On Wednesday, the Senate established an Ad-hoc committee to investigate allegations of hazardous petroleum product imports and the dumping of substandard diesel in Nigeria.

The resolution for the probe, passed as a matter of urgent public importance, followed a motion by Sen. Asuquo Ekpenyong from Cross River State.

VERIFIED: Nigerians can now earn US Dollars with premium domains just like Americans, acquire for as low as $1200 and you profit $19000 (₦23million). Click here to start.

The session, presided over by Senate President Sen. Godswill Akpabio, outlined the committee’s terms of reference:

  • Examine the pre-shipment and pre-discharge standard test parameters adopted by the Nigerian Midstream and Downstream Regulatory Authority to uncover any loopholes that allowed toxic cargoes into the country.
  • Assess the compliance of the NPCL’s Direct Sale and Direct Purchase (DSDP) arrangements with the Petroleum Industry Act, focusing on transparency and accountability.
  • Investigate the activities of the Petroleum Equalisation Fund, including payments made to transporters over the past 10 years.
  • Inquire into the status of the 22 depots built by the NNPC to eliminate road distribution of petroleum products.
  • Engage with industry stakeholders to identify gaps in regulation and improve surveillance and monitoring structures to prevent violations of best practice standards in product importation.
  • Consult with the NNPCL to understand its plans and timelines for starting up government-funded oil refineries.
  • Investigate how institutions across the importation and distribution chain failed in quality sampling, auditing, port validations, and other responsibilities.

The committee was given 21 days to conduct the investigation and submit a report.


Sen. Ekpenyong, while presenting his motion, recounted that on June 16, 2024, 12 diesel cargoes totaling 660kt were exported by refineries to offshore Lome, Togo, for further distribution to West African markets, primarily Nigeria. He highlighted that the diesel’s quality was below Nigerian standards in terms of flash and sulfur levels. Despite this, the substandard diesel still entered the Nigerian market through ship-to-ship transfers and was discharged into Nigerian facilities.

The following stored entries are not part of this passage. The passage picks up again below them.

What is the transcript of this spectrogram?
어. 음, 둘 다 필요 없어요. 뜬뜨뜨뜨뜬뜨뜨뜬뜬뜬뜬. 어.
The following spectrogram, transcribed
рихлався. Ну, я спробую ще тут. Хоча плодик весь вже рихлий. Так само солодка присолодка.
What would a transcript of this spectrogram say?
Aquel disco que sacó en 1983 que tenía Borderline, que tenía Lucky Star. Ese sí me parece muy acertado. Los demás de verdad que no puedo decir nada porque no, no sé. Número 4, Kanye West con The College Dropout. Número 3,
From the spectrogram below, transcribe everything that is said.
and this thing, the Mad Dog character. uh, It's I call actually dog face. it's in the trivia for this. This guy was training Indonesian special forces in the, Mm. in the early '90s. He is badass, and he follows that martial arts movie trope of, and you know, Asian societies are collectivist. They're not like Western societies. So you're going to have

Ekpenyong added that the diesel was priced below fair market value, constituting dumping under World Trade Organization (WTO) rules. He stressed that the WTO allows measures to protect local industries from dumping, such as anti-dumping duties and import restrictions.

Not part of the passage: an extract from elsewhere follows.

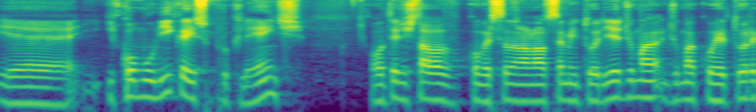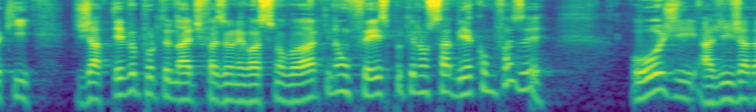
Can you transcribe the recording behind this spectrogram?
é, e comunica isso para o cliente. Ontem a gente estava conversando na nossa mentoria de uma, de uma corretora que já teve a oportunidade de fazer um negócio em Nova York e não fez porque não sabia como fazer. Hoje a gente já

He noted that despite recent revisions to diesel import standards by the Nigerian Midstream and Downstream Petroleum Regulatory Authority (NMDPRA) in line with the Petroleum Industry Act, 2021, enforcement of these standards was lacking. Ekpenyong criticized the MDPRA for persistently issuing import licenses for diesel and jet fuel despite sufficient local production capacity.

The motion argued for a total ban on diesel imports to protect Nigerian industries and refineries, emphasizing that local production could meet national demand. It warned that continued importation would force local producers to shut down operations, resulting in a dump of dirty fuel in Nigeria and negative health and mechanical impacts from substandard diesel.

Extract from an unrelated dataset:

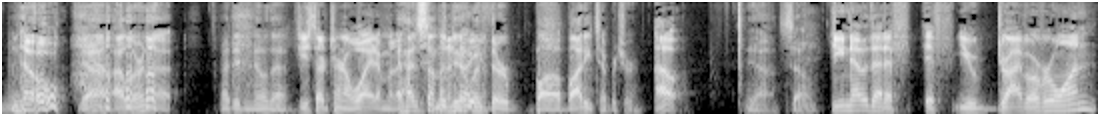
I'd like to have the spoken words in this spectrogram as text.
no. Yeah, I learned that. I didn't know that. If you start turning white, I'm going to. It has something to do with their uh, body temperature. Oh. Yeah. So Do you know that if if you drive over one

Senate President Akpabio, commenting on the motion’s passage, highlighted the investment of local investors in the oil and gas industry following the Petroleum Industry Act. He noted that these investors, including the Dangote Group with its $4 billion refinery investment, faced discouragement due to current industry practices.